Just a reminder – no need to go out and buy any of these books. They’re more than likely available at your local public library. Happy reading (and watching)!

Pack It Up, Pack It In

This has nothing to do with not buying anything, but I was on the news today!


(You can watch it before the stream disappears. I am at the 14-minute mark.)

I was interviewed for the CBC about packing for airline travel in a carry-on, since two out of our three national carriers now charge for a passenger’s first checked bag. People are ticked.

There are two distinct types of frequent travelers: those who check everything, and those who check nothing. Anthony Bourdain is the former. I am the latter. I will never, ever pay to check a bag if I can help it.


I have been packing in a carry-on for years, and am now (apparently) an Expert. I will have many more opportunities to talk about making do while I travel, but this is a good introduction to my packing philosophy.

When in doubt, leave it out.

Second Chances

Back at the end of August, before this fool’s errand began, you may remember reading something about me having gone on a buying bender. Essentially, I ordered a bunch of crap on sale that I didn’t need, but I convinced myself that I deserved because I was preparing to be good for a whole year and I love fall clothes and it was my birthday and blah blah blah.
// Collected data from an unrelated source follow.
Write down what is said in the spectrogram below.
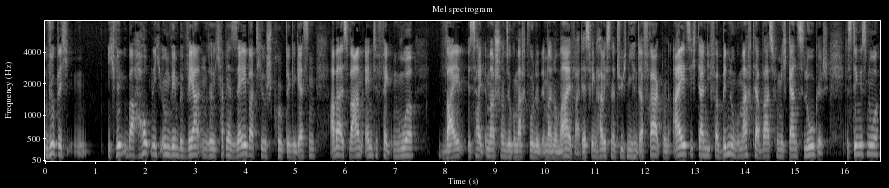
wirklich ich will überhaupt nicht irgendwen bewerten. Ich habe ja selber tierische Produkte gegessen, aber es war im Endeffekt nur, weil es halt immer schon so gemacht wurde und immer normal war. Deswegen habe ich es natürlich nie hinterfragt. Und als ich dann die Verbindung gemacht habe, war es für mich ganz logisch. Das Ding ist nur,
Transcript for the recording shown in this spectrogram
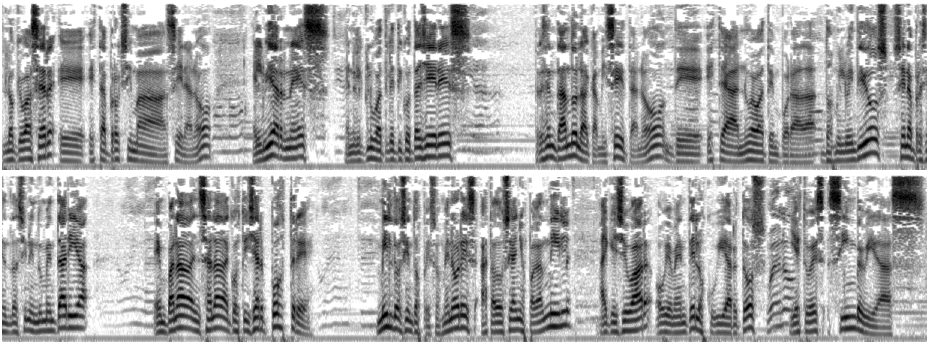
lo que va a ser eh, esta próxima cena, ¿no? El viernes en el Club Atlético Talleres presentando la camiseta, ¿no? De esta nueva temporada 2022, cena presentación indumentaria, empanada, ensalada, costillar, postre, 1.200 pesos. Menores hasta 12 años pagan 1.000. Hay que llevar, obviamente, los cubiertos y esto es sin bebidas.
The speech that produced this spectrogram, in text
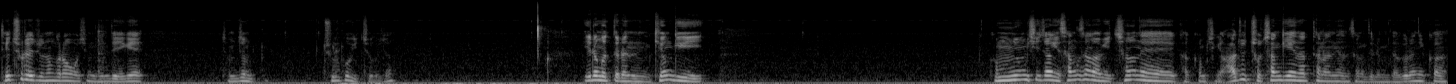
대출해 주는 거라고 보시면 되는데 이게 점점 줄고 있죠, 그죠? 이런 것들은 경기 금융시장이 상승하기 전에 가끔씩 아주 초창기에 나타나는 현상들입니다. 그러니까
One of my packages didn’t arrive when it should have, and after inquiring with the company, I discovered it had never shipped from the point of distribution and was returned to the warehouse. I was encouraged to hurry, hurry! and re-order everything while it was still in stock, and they would guarantee the sale prices from two weeks ago.
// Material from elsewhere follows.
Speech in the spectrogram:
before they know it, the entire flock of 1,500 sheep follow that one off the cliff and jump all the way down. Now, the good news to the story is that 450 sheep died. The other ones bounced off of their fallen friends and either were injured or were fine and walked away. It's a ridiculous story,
Not a bad offer.


But not that tempting.

I cancelled.

Aren’t you proud of me?

Now someone tell me I won’t regret not having this to wear with my caramel-coloured blazer.


Week 2: It’s Not That Easy
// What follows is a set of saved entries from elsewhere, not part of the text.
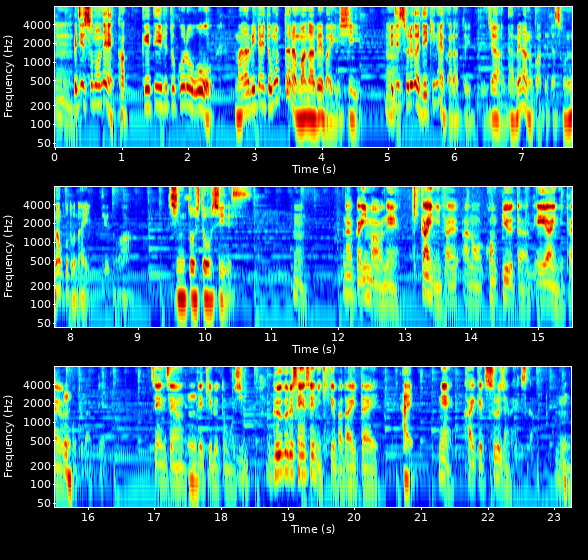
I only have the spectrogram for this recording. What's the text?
うん。別にそのね、欠けているところを学びたいと思ったら学べばいいし、別にそれができないからといって、じゃあダメなのかって言ったらそんなことないっていうのは浸透してほしいです。うん。なんか今はね、機械に頼あの、コンピューター、AI に頼ることだって、全然できると思うし、Google 先生に聞けば大体、はい。ね、解決するじゃないですか。うんうん。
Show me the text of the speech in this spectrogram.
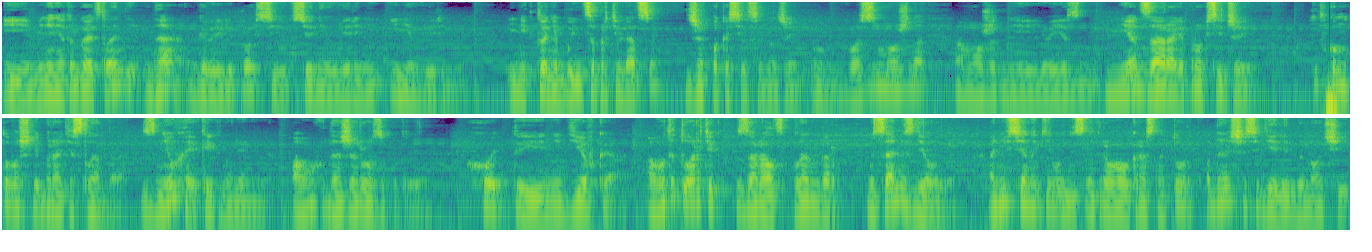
«И меня не отругает Сланди?» «Да», — говорили Прокси, все неувереннее и неувереннее. И никто не будет сопротивляться? Джефф покосился на Джейн. Возможно. А может мне ее из... Нет, заорали Прокси Джейн. Тут в комнату вошли братья Слендера. «Знюхай!» — крикнули они. А ух, даже розу подарил. «Хоть ты и не девка». «А вот и тортик!» — заорал Сплендер. «Мы сами сделали». Они все накинулись на кроваво-красный торт, а дальше сидели до ночи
1. The adoption of our rescue dog, Fred, was made final this week! Fred’s adoption fee was $300 which covers all the vetting, transport, and fostering that brought him to us. Money well spent.

2. I spent $32.70 this week on food for people and dogs. It felt like a high-spend week, but I think it was maybe because I went shopping multiple times. There were definitely some impulse purchases (BOGO cheese) and I really had no concept of what high-quality dog treats cost. I will be looking into some homemade options.

3. I filled up my car for $45.26, and it got used every day. Hoping to do better next week.

4. The second batch of my whole wheat rolls turned out better, although my son and husband had no problem eating the first batch. Like exercise, I think I will see the most progress in this beginning phase of baking. I am still taking note of all your recipes and tips. Filling the flour cup measure with a spoon was a game-changer.

5. I went to a friend’s baby shower today and she got a bunch of great stuff. They did a cool thing where instead of cards, the couple asked for a book with an inscription to help build the baby’s library. I am pro. I don’t do cards if I can avoid them and I find this both smart and conscientious. The baby has a trans-Atlantic flight coming up over Christmas this year, so I chose a book from our own library that my son had loved on his plane rides when he was smaller. Gifts are on the no-buy list, so I made the baby a hat.


Saturday Slump

I think it’s important to start by saying that I did not fall off the wagon.

I have had the kind of day that, two short weeks ago, would have sent me to Target just for the peace and quiet. And I would have bought stuff there. And I wouldn’t have cared.

The dog hasn’t been well today, so I’ve been keeping a close eye on him, and my son must have decided upon waking this morning that he just wasn’t going to listen all day.

I started the day with a to-do list a mile long, and maybe one-tenth of it got done. Some days that wouldn’t bug me. I don’t know why it’s bugging me so much today.

I just don’t want to hear the sound of my own voice for at least the next eight hours.

This is the first day I have felt the desire to buy something. Anything, really, that would get me out of the house. Instead, I’m sitting on the couch with my laptop (I really hope this thing lasts the year), dwelling on my lousy day which really wasn’t all that bad, and wondering how in the world I am going to keep this up for 50 more weeks.